Unprefixed attribute names are not associated with the default namespace name the way unprefixed element names are. See myth #4 in Namespace Myths Exploded.
Same-document reference
See section 4.2 Same-document References of [URI].
DAML Class is a synonym for rdfs:Class.
DAML SubClassOf is a synonym for rdfs:subClassOf.
DAML Property is a synonym for rdf:Property.
This is rdfs:subProperty.
RDF extension
This is a proper extension of RDF 1.0 syntax. Existing tools (at the time of this writing) are unlikely to support this.

References and Suggested Reading


also: example ontology

Extensible Markup Language (XML) 1.0
W3C Recommendation Feb 1998
what you really need to know:
more background
Extensible Markup Language (XML) at W3C
Uniform Resource Identifiers (URI): Generic Syntax
IETF Draft Standard August 1998 (RFC 2396) T. Berners-Lee, R. Fielding, L. Masinter
what you really need to know:
more background
Web Naming and Addressing Overview (URIs, URLs, ...) at W3C
Namespaces in XML
W3C Recommendation Jan 1999
what you really need to know:
more background
Extensible Markup Language (XML) at W3C
Resource Description Framework (RDF) Model and Syntax Specification
World Wide Web Consortium Recommendation, 1999 Lassila, Swick [eds]

background: RDF: Resource Description Framework at W3C

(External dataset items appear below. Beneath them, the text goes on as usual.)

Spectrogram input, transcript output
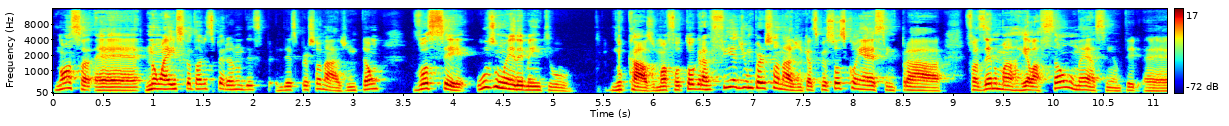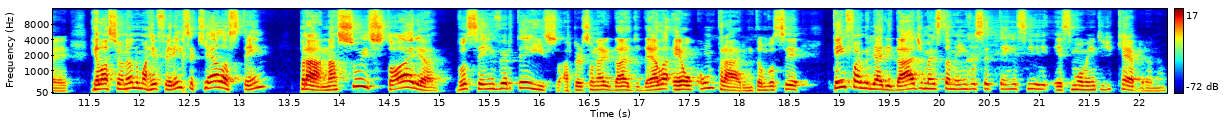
nossa, é, não é isso que eu estava esperando desse, desse personagem. Então, você usa um elemento no caso, uma fotografia de um personagem que as pessoas conhecem para fazer uma relação, né, assim, é, relacionando uma referência que elas têm, para na sua história você inverter isso. A personalidade dela é o contrário. Então você tem familiaridade, mas também você tem esse, esse momento de quebra, né?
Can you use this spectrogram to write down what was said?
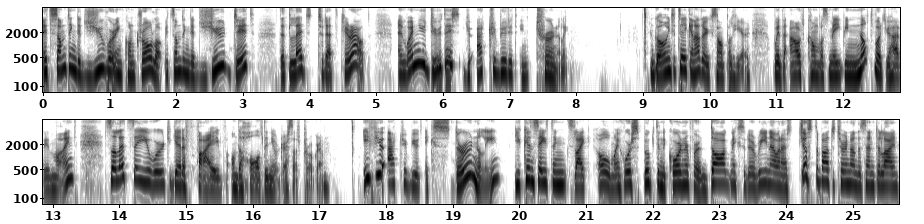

Resource Description Framework (RDF) Schema Specification 1.0
W3C Candidate Recommendation 27 March 2000.